Detail of an automatic gear shifter in a new, modern car. Modern car interior with close-up of automatic transmission and cockpit background
You’d think if Toyota and its new semi-captive partner Subaru were to get together to build a sports car, they might take a nice reliable Toyota engine (like Lotus does) and put it into a sophisticated Subaru chassis to make an affordable all-weather four-wheel drive sports car.
Nope – they pretty much did just the opposite, putting a Subaru flat-four engine enhanced by Toyota’s direct fuel injection system into a purpose-built rear-wheel drive chassis.
Variants of the car are being sold in Canada as a Subaru BRZ or a Scion FR-S; Toyota has a version for USA and various RoW (Rest of World) markets called GT86.
I had my first chance to sit in a FR-S, let alone drive one, this past Saturday at a slalom event organized by the ‘Push It To The Limit’ solo racing series.
They invited Scion, Toyota’s youth-oriented brand, to bring some cars and toss some journos into them.
For those who don’t know how a slalom works, a bunch of orange plastic pylons turn a parking lot (in this case, Bramalea’s GO Train Station South Lot) into a mini-road course, the cars negotiate the circuit one at a time.
Timing is by electronic beam, so there are no arguments.
Precision is critical.

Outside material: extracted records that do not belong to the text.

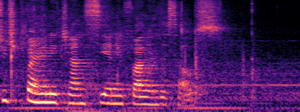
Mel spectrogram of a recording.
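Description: A young woman speaks sharply nearby.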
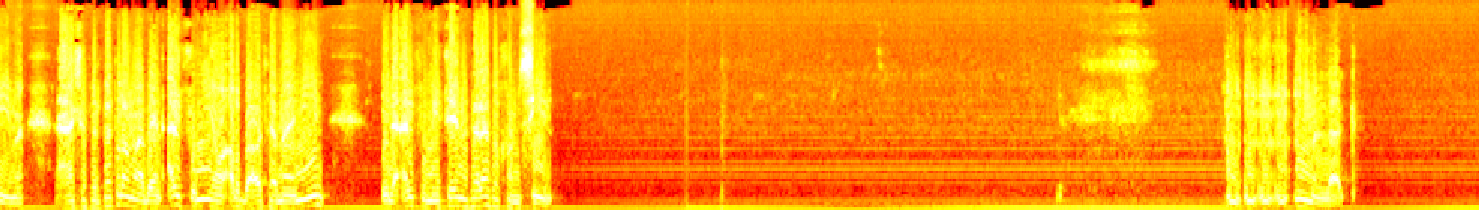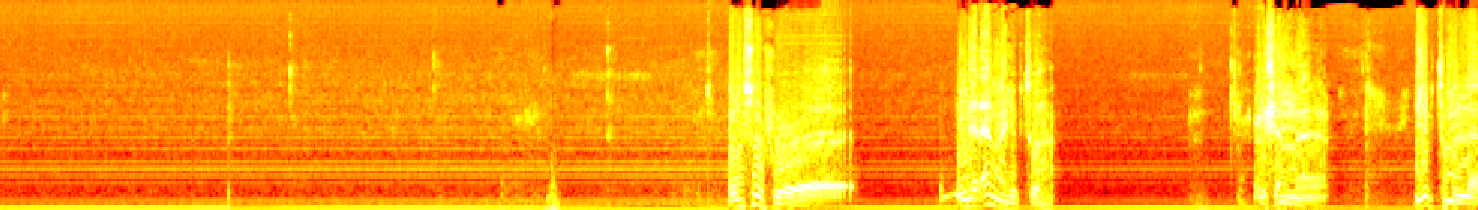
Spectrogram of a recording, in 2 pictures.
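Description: A man speaks through a microphone in short bursts.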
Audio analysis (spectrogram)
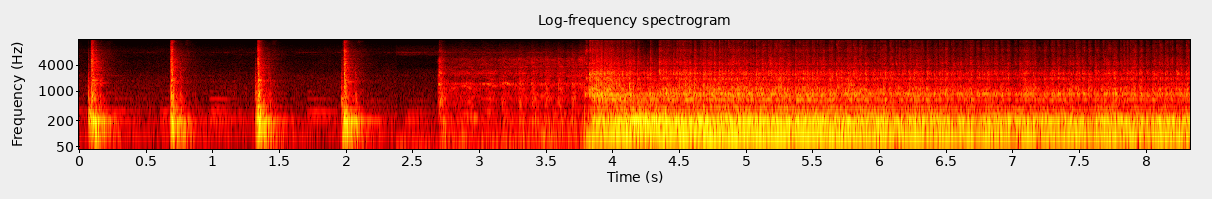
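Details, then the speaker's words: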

Hitting pylons costs you a second per cone, and the competition is typically so tight this will be enough to drop you out of contention.
(In Driver Training programs, we call pylons ?lawyers’ children?, to focus students’ attention on the importance of NOT hitting them.)

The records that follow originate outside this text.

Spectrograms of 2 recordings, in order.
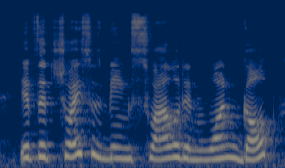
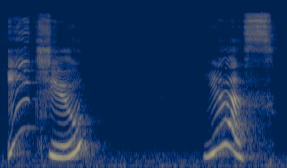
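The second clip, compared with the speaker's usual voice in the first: character voices; 12 semitones higher, 3 dB louder, much slower than usual. A narrator's reading. Porcupine asks, Poppy answers.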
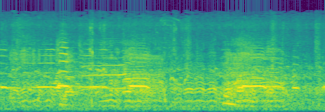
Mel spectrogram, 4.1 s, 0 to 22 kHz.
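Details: Taiga bean geese calling at Kabukuri-numa marsh in Japan, 14 December 2019. A continuous chorus of mid-pitched honks from many birds, with clearer individual trumpeting notes standing out about once a second.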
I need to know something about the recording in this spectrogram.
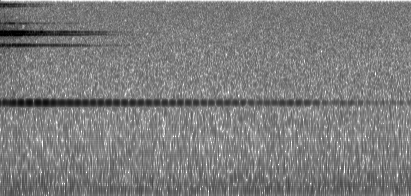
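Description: Small altar bell struck once: a bright ring whose high overtones fade quickly, leaving one clear tone that dies away over about three seconds. It marks the priest's genuflection at the consecration of the Mass.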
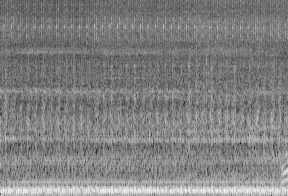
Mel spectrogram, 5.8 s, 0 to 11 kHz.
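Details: Built Subaru WRX 2.1 block, EJ257 crank, forged JE pistons, ACL bearings, after winter break-in with first tune: steady idle with loose uneven knock about twice a second; cause unknown, possibly needs teardown.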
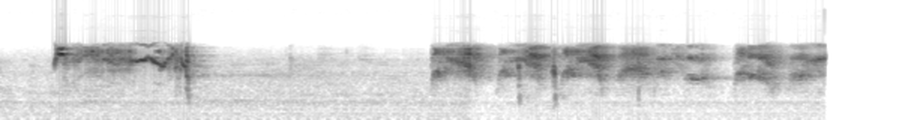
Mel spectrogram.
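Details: Parrot uttering a harsh warbling squawk, a pause, then a longer series of rough, grating squawks and chatter that stops abruptly.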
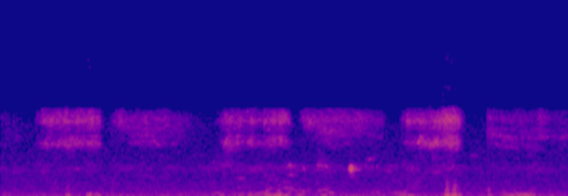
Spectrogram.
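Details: Snoring bulldog, each breath a raspy, whistling wheeze lasting around a second, repeating at an uneven slow pace with soft guttural rumbles underneath.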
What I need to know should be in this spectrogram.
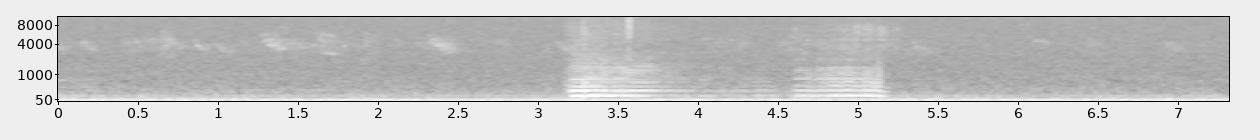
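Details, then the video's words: Wing hum from a European hornet visiting a feeding place in the Eifel at Dohr on 11 July 2022, where median wasps also feed: two short low buzzing bursts half a second apart, with faint ambient hiss around them. "Europäische Hornissen und Mittlere Wespen am Futterplatz"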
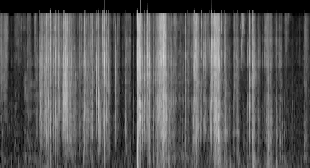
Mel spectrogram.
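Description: A trading card pack's wrapper being torn open and crinkled by hand: a run of crackling and rustling, with one sharp crackle near the middle.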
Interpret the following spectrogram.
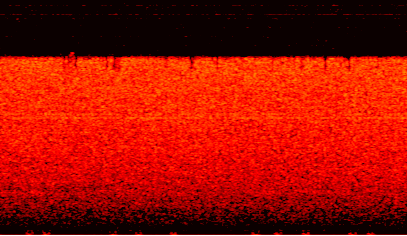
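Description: Steady low electrical hum with irregular soft low thumps, several a second: the idle noise on a DVD player/VCR's audio line with nothing playing.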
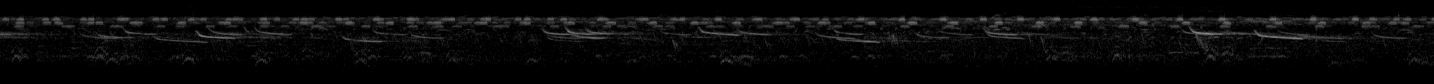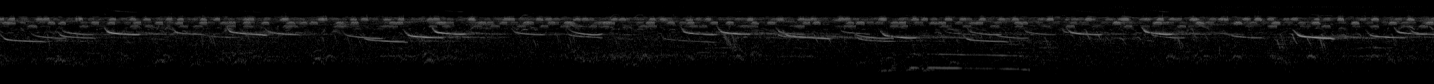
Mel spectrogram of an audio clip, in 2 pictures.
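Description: Outdoor nature ambience: a steady, high, pulsing insect trill like crickets, with small birds giving short falling chirps over and over, often two or three in quick succession.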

Like most of my motorsport endeavours, I have one year of slalom experience forty times; it seems I get about as fast as I am going to get after a few laps, and it never gets any better, so no need to flog the thing to death.
Now, three laps of a pylon course, taking in the neighbourhood of 45 seconds each, is hardly enough to take the measure of a car.

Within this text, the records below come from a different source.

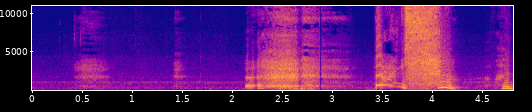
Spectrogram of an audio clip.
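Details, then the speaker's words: Sneezes induced by tickling the nose with a Q-tip, person getting lightheaded from repeated sneezing: two loud wet sneezes, each preceded by a sharp inward breath, against quiet room noise. "I thought I was all sneezed out but this is really helping sh getting a little lie headed from all the sneezing"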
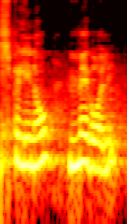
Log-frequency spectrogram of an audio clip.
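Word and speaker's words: splenomegaly: जो पहला आया हुआ है इनका वो है स्पिनो मैगोली क्या आया हुआ है हम लोग बात कर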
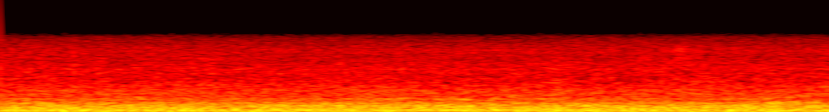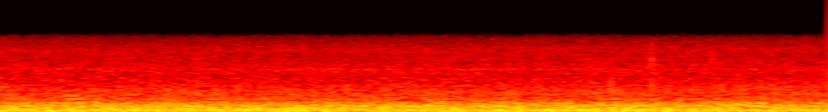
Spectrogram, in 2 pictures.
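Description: Steady low background hum of room or recording noise, with no distinct sound events.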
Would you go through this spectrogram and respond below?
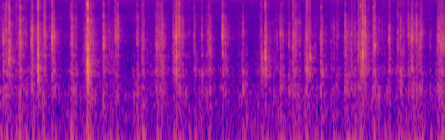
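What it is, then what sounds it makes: Plastic computer keyboard. A black plastic computer keyboard is held upright while fingertips press and click its keys. A rapid, uneven run of short, dry, bright clicks follows, with a few sharper, louder clacks and a soft low thud beneath each press. The clicks die away almost at once, so each tap stays crisp and separate.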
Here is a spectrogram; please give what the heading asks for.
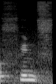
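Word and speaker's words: fünf: Five को फिन बोला जाता है।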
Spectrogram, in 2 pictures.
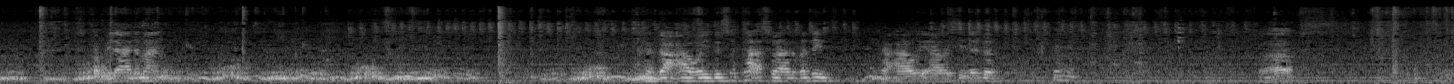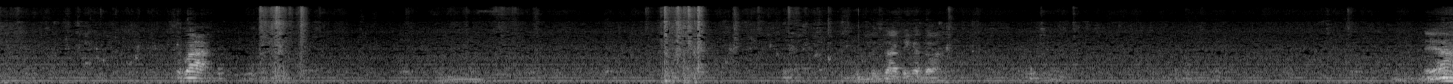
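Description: Water splashes and sloshes in a basin.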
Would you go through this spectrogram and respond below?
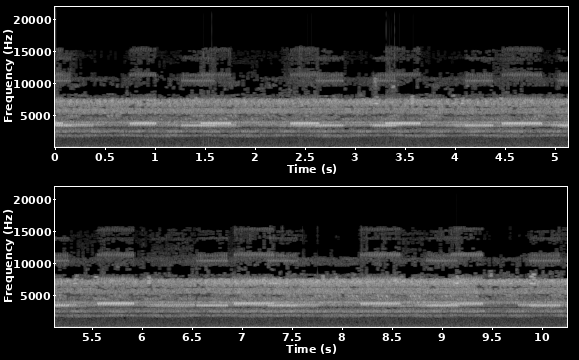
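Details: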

But I can tell you that the FR-S feels decently quick, it turns in well, the gearbox is sweet, clutch engagement is very good, the seats are comfy yet supportive, the HVAC controls are maybe a shade too economical looking, and the traction control system seems perhaps just a shade too effective for this sort of thing, cutting power just when you think you might need it most.
That said, one of the best laps of the day in a FR-S – 42.0 flat – was apparently done (not by me…) with the traction control system active, suggesting something I have long suspected, that there may be a different driving technique needed for a car using these chassis control systems.
I hope to get a longer-than-two-minute test drive in an FR-S or BRZ soon.
Another interesting aspect of solo racing – several of the cars here had their licence plates blanked out with tape. (I actually had to download a Free Trial version of Photoshop to blur this plate further; I could make out the number underneath the original green tape. I’m sure the owner of this car would have been thrilled if he had tried to mask his plate, only for me to turn him into an Internet star…)
I understand this is due to paranoia about insurance companies finding out that these drivers might actually be having fun in their cars, might be learning how to become better drivers by improving their car control, and might have made their cars safer by installing roll bars.
Well-based paranoia too, because – well, having fun, better drivers, safer cars: insurance companies couldn’t have any of that, now could they?
I personally know one chap with a perfect driving record who had his insurance cancelled just because he had a roll cage in his car.
Must be a hooligan – no other possible explanation…